In High School, I was the girl who boldly declared herself a feminist to anyone who cared to listen. I firmly believed that the dreaded patriarchy needed to be smashed and that the oppressed women needed to make their voices heard. Learning about courageous women like Susan B. Anthony, Elizabeth Cady Stanton, Harriet Tubman, Mary Wollstonecraft etc. emboldened me, and I was proud to stand alongside them.
And then a few years went by, and a lot changed.
First of all, feminism today is different than it was in the late nineteenth century. The first wave feminism – which includes my feminist heroes – is probably the purest form of feminism. All women wanted was for men to “remove their feet from their necks.” They wanted to be treated as individuals and not as property, to be given the right to vote, and to be considered as intellectual equals. The women did not disrespect or hate men, and their goal was to gain the respect and the rights that they had always deserved — this I will always support.
Today’s feminism has become far more complex. At its core, I still believe that it still embodies the basic principle of equality; yet, there are so many modern feminists today who have warped and twisted the original meaning. Because of this, I find myself routinely disagreeing with today’s feminism.
Feminists today state that not only is abortion justified, but that it’s their right to abort their unborn children. “My body, my choice!” is the mantra that rings throughout the Women’s March and encases the Planned Parenthood stickers and pins that women proudly wear. What I believe is that women have been fed the lie that they can be empowered and gain strength through “taking control of their bodies,” and choosing whether or not to have the baby. It’s an awful lie that silences the women who will never be able to speak for themselves: the unborn women. Hundreds of years ago, women did not have a voice, and they were able to make it heard within the past 150 years. Unborn women will never find their voice because they can’t use it yet! But they deserve to live just as much as me, or any other woman. True feminism would not support this belief. Feminism should support all women – even if they haven’t exited the womb yet.
Secondly, feminism today is selective. If a woman is a liberal activist, she’s brave and strong. If a woman dares to be conservative then she’s evil and gross. For example, Chelsea Handler re-tweeted a video that mocked Sarah Huckabee Sanders’ looks. When Twitter followers called her out for it, she justified her position by stating: “This woman deserves to be taken down. She is pure evil.” Many “feminists” today engage in this behavior; instead of respecting other women’s perspectives, they choose to dehumanize, degrade, and insult them.

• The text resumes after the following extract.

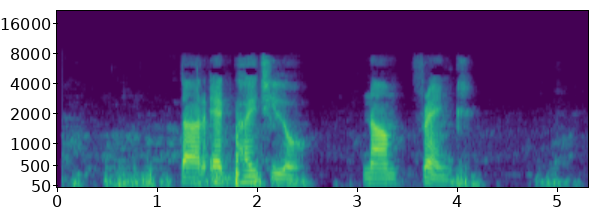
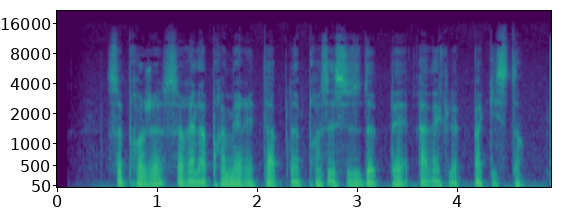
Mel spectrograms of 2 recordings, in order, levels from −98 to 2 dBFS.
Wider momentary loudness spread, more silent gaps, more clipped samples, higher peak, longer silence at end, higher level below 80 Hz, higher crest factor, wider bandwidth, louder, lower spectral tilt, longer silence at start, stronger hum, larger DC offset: first, 24 LU vs 7 LU; neither; neither; first, -2 dBFS vs -12 dBFS; about the same, 0.3 s vs 0.25 s; about the same, -44 dBFS vs -40 dBFS; about the same, 20 dB vs 22 dB; second, 8.2 kHz vs 14.5 kHz; first, -20 LUFS vs -32 LUFS; about the same, -5.5 dB/octave vs -5 dB/octave; second, 0.15 s vs 0.5 s; neither; neither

Another example is Michelle Obama stating how she could not believe or understand why women would not vote for Hillary Clinton. In September 2017, Obama stated, “Any woman who voted against Hillary Clinton voted against their own voice.”Assuming that all women would agree with Hillary Clinton’s views or her beliefs solely because she is a woman is ridiculous. Real feminists would recognize that women can think for themselves — they are not sheep. Real feminists would recognize that some may women may have been disturbed by Hillary Clinton’s email scandal, or the fact that she actively tried to silence her husband’s rape victims. Real feminists would encourage diversity of opinion and would not promote the misogynistic belief that women should be of one mind.
Essentially, true feminism is the idea that women support women, and – yes, believe it or not – this means that you support a woman’s ability to choose and think for herself even if you disagree with her.
Many feminists today also blast men repeatedly, and deem far too many things as sexist. “Smash the patriarchy,” and “girl power” are the battle-cry of modern day feminists; many routinely put men down and subtly imply that men are lesser human beings than women. For all this I have to wonder what their objective is. Are they trying to show men that they believe in equality? Incessantly berating and degrading men doesn’t seem to be the way to do it. If you want someone to understand your viewpoint, you can’t do that by condemning their existence. If you say you believe in equality, show it in the way you treat the opposite sex. This does not mean that women should stay silent if men display sexist behaviors. If men assault women or demean them then of course we need to condemn men and call them out for their unacceptable behavior. But saying that men are inherently dangerous, and promoting the idea that women are better, stronger, and smarter than men is counterproductive to the movement for equality.
Then there’s the extreme feminist movements that tend to isolate most rational women: the pussy hat, the yelling, the free-the-nipple movement, the over-sexualization…there are a lot of extremes that many proclaimed modern feminists resort to that seem to take women’s progression a few steps backwards. I don’t need to wear a pussy hat to show I support women, or that I am strong. Working hard for my career goals, living life as an independent woman who doesn’t depend on a man for success or survival, respecting all those around me regardless of their beliefs – that’s feminism. I feel that if modern day feminism focused more on those core aspects that make it what it is, most people would still proudly identify as feminists.
I know that many of these aspects of feminism resonate with many women. I may disagree or fail to understand these aspects, but I can respect other women’s perspectives. I believe in the power women can have, in the strength they possess, and I have so much respect for all the boundaries we’ve crossed and the glass ceilings we’ve shattered. The feminist movement is a powerful one with plenty of potential – it has always been that. Perhaps if this movement shifts its focus and tone to a more respectful and tolerant one, then more progress will be made and more people will respect the movement.